→ **EXERCISE**:
The listing below holds a line with "Could you type" and a line with "This spectrogram shows". Reproduce those two lines exactly, plus everything between them.

→ **GIVEN INFORMATION**:
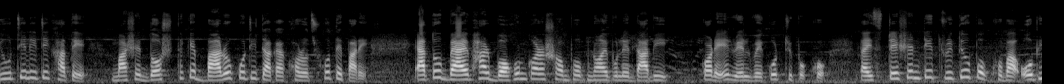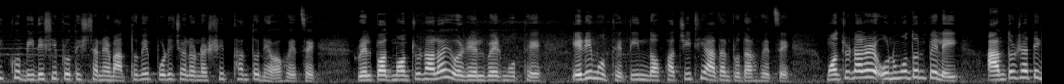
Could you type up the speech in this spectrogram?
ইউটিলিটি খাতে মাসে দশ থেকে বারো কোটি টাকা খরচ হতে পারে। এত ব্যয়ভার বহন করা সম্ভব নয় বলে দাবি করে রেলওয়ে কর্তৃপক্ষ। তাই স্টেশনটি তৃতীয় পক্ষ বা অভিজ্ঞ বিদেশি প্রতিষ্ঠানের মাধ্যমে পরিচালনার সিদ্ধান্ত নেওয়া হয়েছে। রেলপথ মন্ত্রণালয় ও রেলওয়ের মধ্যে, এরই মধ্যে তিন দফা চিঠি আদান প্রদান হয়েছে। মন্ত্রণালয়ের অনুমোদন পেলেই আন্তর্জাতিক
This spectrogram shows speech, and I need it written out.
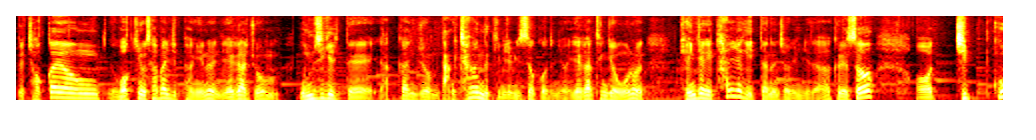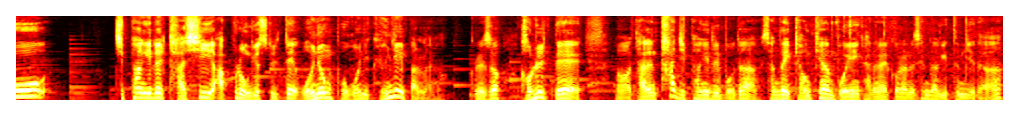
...
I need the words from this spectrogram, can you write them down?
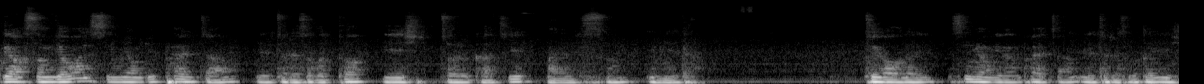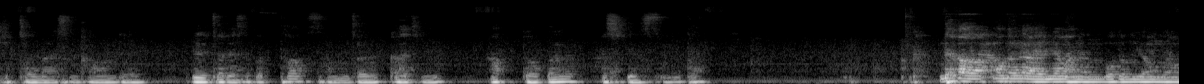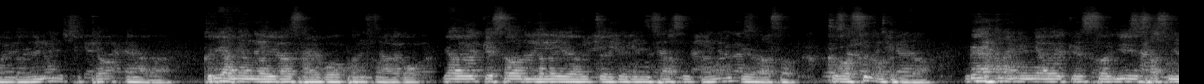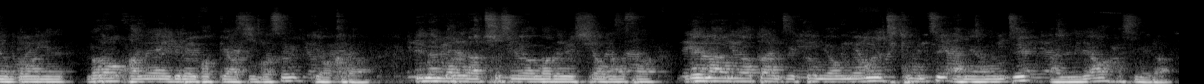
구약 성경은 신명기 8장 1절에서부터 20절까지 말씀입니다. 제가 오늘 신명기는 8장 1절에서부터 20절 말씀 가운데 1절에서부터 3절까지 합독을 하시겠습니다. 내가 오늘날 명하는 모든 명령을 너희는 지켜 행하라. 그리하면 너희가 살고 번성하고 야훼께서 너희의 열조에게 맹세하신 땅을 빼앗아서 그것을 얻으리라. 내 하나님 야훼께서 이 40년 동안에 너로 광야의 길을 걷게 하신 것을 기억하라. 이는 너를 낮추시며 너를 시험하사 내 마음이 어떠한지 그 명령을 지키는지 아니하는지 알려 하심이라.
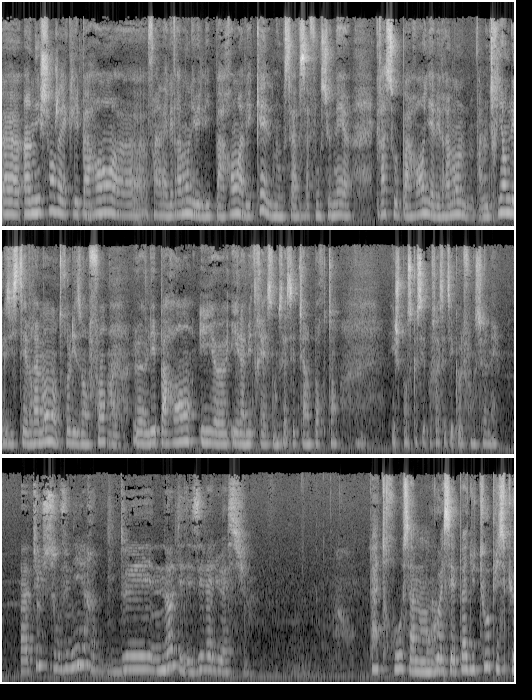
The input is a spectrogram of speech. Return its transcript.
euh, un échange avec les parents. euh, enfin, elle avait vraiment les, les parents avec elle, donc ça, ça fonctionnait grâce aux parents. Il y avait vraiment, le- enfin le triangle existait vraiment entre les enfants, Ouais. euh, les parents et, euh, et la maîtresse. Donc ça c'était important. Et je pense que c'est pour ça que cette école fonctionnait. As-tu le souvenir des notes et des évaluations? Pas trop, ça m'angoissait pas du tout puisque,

→ **WRITTEN SOLUTION**:
Could you type up the speech in this spectrogram?
ইউটিলিটি খাতে মাসে দশ থেকে বারো কোটি টাকা খরচ হতে পারে। এত ব্যয়ভার বহন করা সম্ভব নয় বলে দাবি করে রেলওয়ে কর্তৃপক্ষ। তাই স্টেশনটি তৃতীয় পক্ষ বা অভিজ্ঞ বিদেশি প্রতিষ্ঠানের মাধ্যমে পরিচালনার সিদ্ধান্ত নেওয়া হয়েছে। রেলপথ মন্ত্রণালয় ও রেলওয়ের মধ্যে, এরই মধ্যে তিন দফা চিঠি আদান প্রদান হয়েছে। মন্ত্রণালয়ের অনুমোদন পেলেই আন্তর্জাতিক
This spectrogram shows speech, and I need it written out.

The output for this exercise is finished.